All I Know Is That To Me
On Friday morning, I brought fresh strawberries, sour cherries, blueberries and a loaf of garlicky spinach mozzarella bread to the hospital room. Sunday morning, it was grapes and Pepperidge Farm cookies. Last night, I smuggled in a bottle of Bailey's, paper cups and my laptop full of pictures. I have an adorable grandson, and I know how to use pictures of him. Anyway, when I broke out the bottle, Isabella cheered right up. She took a few drops of it and rubbed it on her husband's tongue, knowing that would be his wish. We then gave him a few drops of water on the sponge, which he drank even in his morphine drowse.

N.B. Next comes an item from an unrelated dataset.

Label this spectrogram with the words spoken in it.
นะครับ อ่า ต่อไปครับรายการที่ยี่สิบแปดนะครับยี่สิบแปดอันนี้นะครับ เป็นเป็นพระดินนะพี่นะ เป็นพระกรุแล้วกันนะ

Isabella poured the Bailey's with a question not quite reaching her lips.
Tata: We [I pointed around the room at all of us] are the bad kids.

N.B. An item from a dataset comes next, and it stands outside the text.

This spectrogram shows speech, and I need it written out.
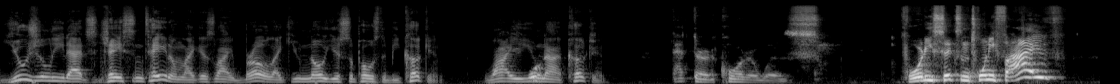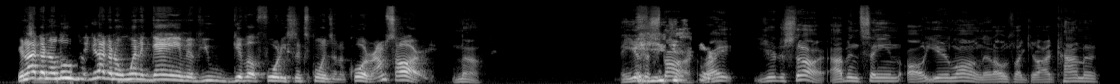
Usually that's Jayson Tatum. Like it's like, bro, like you know you're supposed to be cooking. Why are you not cooking? That third quarter was 46 and 25. You're not gonna lose. You're not gonna win a game if you give up 46 points in a quarter. I'm sorry. No. And you're the star, right? You're the star. I've been saying all year long that I was like, yo, I kind of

Isabella: Why do you say that?
Tata: I've known us a long time.
Isabella: Most people didn't know that about me where we worked together.

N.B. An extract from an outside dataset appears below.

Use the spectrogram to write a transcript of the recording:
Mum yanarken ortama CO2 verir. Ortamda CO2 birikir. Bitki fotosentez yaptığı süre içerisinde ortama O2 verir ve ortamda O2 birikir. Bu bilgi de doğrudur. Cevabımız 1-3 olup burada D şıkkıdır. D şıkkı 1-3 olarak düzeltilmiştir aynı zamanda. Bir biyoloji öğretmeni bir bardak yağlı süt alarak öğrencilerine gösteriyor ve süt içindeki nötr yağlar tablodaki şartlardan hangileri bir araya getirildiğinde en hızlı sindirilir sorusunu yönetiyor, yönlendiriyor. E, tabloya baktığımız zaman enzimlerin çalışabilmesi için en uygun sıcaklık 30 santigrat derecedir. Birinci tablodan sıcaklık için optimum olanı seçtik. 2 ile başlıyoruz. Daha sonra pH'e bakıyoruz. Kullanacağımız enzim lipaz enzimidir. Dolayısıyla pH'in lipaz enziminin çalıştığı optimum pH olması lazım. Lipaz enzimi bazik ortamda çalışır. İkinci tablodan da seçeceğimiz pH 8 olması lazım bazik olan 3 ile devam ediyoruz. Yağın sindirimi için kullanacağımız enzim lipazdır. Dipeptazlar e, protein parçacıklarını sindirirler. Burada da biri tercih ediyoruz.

Tata: You held your cards close to your vest.
Isbella: And two aces in my bra and a bottle in the bottom drawer.
Isabella has been my friend for a very long time. Her daughter Trout and I met when she was 17, naked and unabashed; I was 14, terrified and trying to stuff myself into my gym locker. You know: to save time. Later, Trout's brother Neil was one of my best friends and dance partner in some high school musical. For four people attending a deathbed, we laugh a lot. It's a little jarring to the doctors when they walk in on us yapping about pictures of my red dining room or time trials on the first day of the Tour de France. Neil's daughters play soccer at a serious level, so they were thrilled that I'd had physical therapy in the same gym as the players of Sky Blue FC.
Tata: A Brazilian player on the next stationary bike laughed at my jokes, though she didn't speak English.
Neil: Which player? Rosana?
Tata: I think so. There was also one woman with fantastic tattoos.
Neil: That's Natasha Kai. She runs onto the field and fouls someone. BLAM! Hi, I'm here!
Tata: I totally wanted to talk with her about the tats but I was always doing something stupid and awkward when she walked by. I couldn't bring myself to pretend I was cool while ankle weights made me keel over sideways.
Isabella's youngest son is married to the daughter of the Head of Housekeeping in the hospital. This means special things, like a fan for the patient, which seems to have come from the Payroll Department surreptitiously. We wonder if the hospital's checks are going out sticky, but there's nothing to worry about. Auntie takes care of it.
For days now, I've been level and bright in the hospital room, and exhausted at home and at work. This morning, I arranged a place for the inevitable memorial, which I worked out with all the patience of a German shepherd gnawing a soup bone. Tonight, Isabella caressed her husband's arm and said to him, "It's okay. Go for a long walk into the woods." For the first time, I averted my eyes and lost my breath.
Labels: Son Of Schmilsson